Saturday, March 14, 2009

Petition in Support of Pope Benedict: Update, a crumb of comfort, together with an antidote to the way his recent letter is being interpreted.

In the early days of the petition signatures were coming in at around 1.000 a day. By the time Pope Benedict issued his recent letter to the universal episcopote, they had slowed to a steady average of about 100 a day. In the 24 hours AFTER the letter was made public, 731 signatures were added. I find it hard to believe that the two are unconnected.

I have said this several times before and I'll say it again now. I consider that one of the most important aspects of this petition is that those signing are asked to say how many children they have. These children are the future of the Catholic Church, and in signing the petition their parents are entrusting them to our Holy Father Benedict. In other words they place themselves AND their children under his care. When you add the daily figures of the children a truer picture emerges of how many souls are involeved here.

The current figures are:

Signatories: 51,629
Children: 95,540

Total souls: 147,169

At this rate the children's figure will be nudging 100,000 by the beginning of next week.

In a situation as serious as this, I have to plead with all Catholics who have not already done so, to read the Holy Father's letter for themselves, in full. The same goes for Fr. Lombardi's comment on the letter. (For both these texts see Vatican Radio website, easily accessed via the Vatican's You Tube link at bottom of bloglist on the sidebar here.)

I beg you NOT to be influenced by garbled slanted comment in the secular media; do not be satisfied with the incomplete, and I'm afraid rather misleading, summary of the Holy Father's letter given on the website of the Bishops Conference of England and Wales. It really isn't enough for a full understanding of what the Pope has said. Further, please do not, for the same reason, be satisfied with the Vatican's You Tube soundbyte video of the Lombardi interview. Here follows a summary of the impression you will get from the three sources I have mentioned, and in which I draw attention to what they have left out.

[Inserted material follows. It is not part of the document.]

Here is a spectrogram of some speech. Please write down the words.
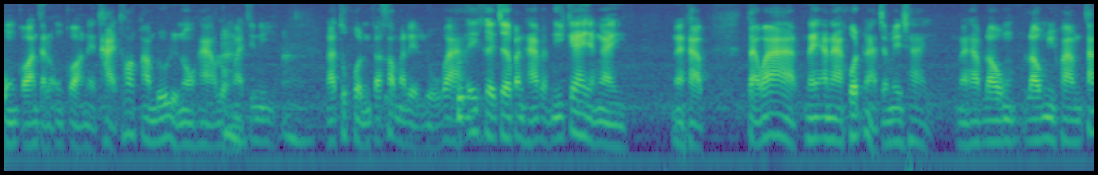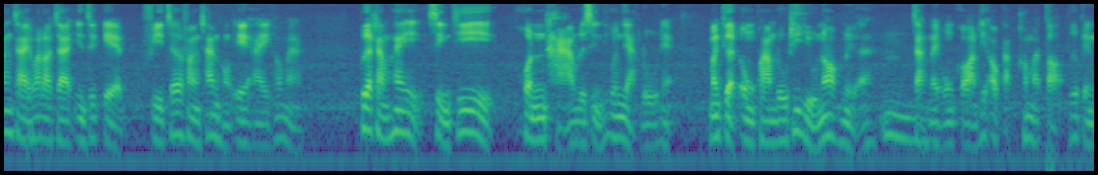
องค์กรแต่ละองค์กรเนี่ยถ่ายทอดความรู้หรือ know how ลงมาที่นี่อ่า แล้วทุกคนก็เข้ามาเรียนรู้ว่าเอ้ยเคยเจอปัญหาแบบนี้แก้ยังไงนะครับ แต่ว่าในอนาคตอาจจะไม่ใช่นะครับ เราเรามีความตั้งใจว่าเราจะอินทิเกรตฟีเจอร์ฟังก์ชันของ AI เข้ามา เพื่อทำให้สิ่งที่คนถามหรือสิ่งที่คนอยากรู้เนี่ยมันเกิดองค์ความรู้ที่อยู่นอกเหนืออมจากในองค์กรที่เอากลับเข้ามาตอบเพื่อเป็น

1)The Pope has apologised for himself in almost grovelling terms, and admitted that he and the Vatican made mistakes; fair enough, except that he most certainly does not grovel. From some quarters you would get the impression that he has said that the lifting of the excommunications was one of those mistakes. Such an implication is blatant misrepresentation. Further, you will have no idea of the Pope's pain and disappointment in the reaction of some Catholics, who he clearly says 'should have known better'.

2)You will understand that the Pope is keen on 'ecumenism' and 'unity'

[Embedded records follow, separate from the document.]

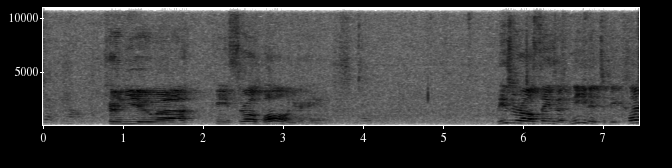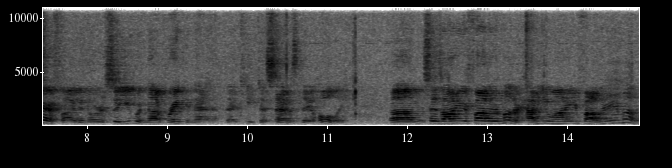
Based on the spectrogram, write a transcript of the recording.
certainly not. Can you, uh, can you throw a ball in your hands? These are all things that needed to be clarified in order so you would not break in that, that keep the Sabbath day holy. Um, it says honor your father and mother. How do you honor your father and your mother?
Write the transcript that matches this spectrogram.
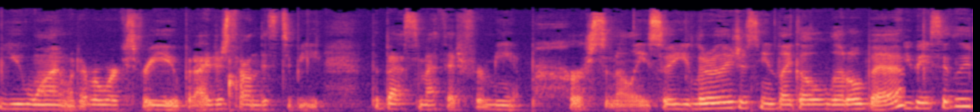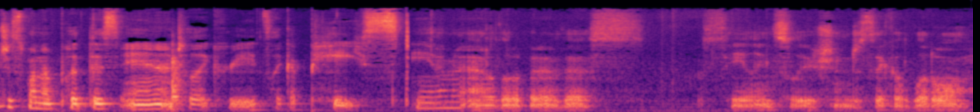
you want, whatever works for you, but I just found this to be the best method for me personally. So you literally just need like a little bit. You basically just want to put this in until it creates like a paste. And I'm going to add a little bit of this saline solution, just like a little,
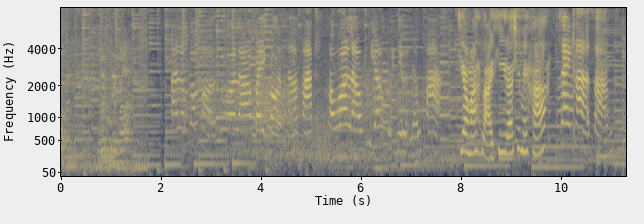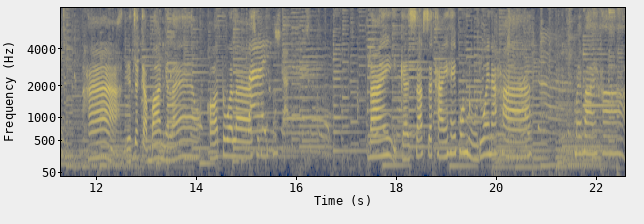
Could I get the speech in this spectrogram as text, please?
อตัวลาไปก่อนนะคะ เพราะว่าเราเที่ยวเยอะแล้วค่ะ เที่ยวมาหลายที่แล้วใช่ไหมคะใช่ค่ะสามที่ ค่ะ เดี๋ยวจะกลับบ้านกันแล้ว ขอตัวลาใช่ใช่ไหมคะใช่ไลค์กับซับสไครต์ให้พวกหนูด้วยนะคะ บ๊ายบายค่ะ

3) You will think that he hasn't expressed a view that seeks to examine the implementation of Vatican II, and that he hasn't said clearly that we will ignore at our peril, the traditions of the Church that had developed during the 1,960 years that preceded it.

4) You will imagine, as is true, that he has lots of Jewish friends to whom he is deeply grateful for helping him to calm matters down, but that he has not acknowlegesd with gratitude, the comfort he has received through the prayers and support of his loyal faithful.

5) You will go away without any idea at all that the letter enshrines a wake-up call to Catholics to stop hating and tearing at each other within the Church, and that instead they should love.

6) You would think that he is only concerned about the personal hurt inflicted upon him, instead of being more deeply wounded and shaken by the demonstrated lack of respect for the Petrine Office and obedience to the teaching Magisterium of the Church.

We Catholics have arrived at a terrible state of affairs, if we allow our most Holy Father to suffer and be misinterpreted in these ways without raising a storm of public protest in his defence and support. And yes, apart from all his other gifts and attributes, he is most worthy to be addressed as 'Your Holiness'.


Father Mark said...

Dear Jane, Thank you for this very fine entry. You sum things up perfectly. When I preached today in our cathedral, quoting from the Holy Father's letter, the response was most gratifying and warm.

Jane said...

Father Mark:

Thank you. Deo gratisas for the warm respnse in the Cathedral.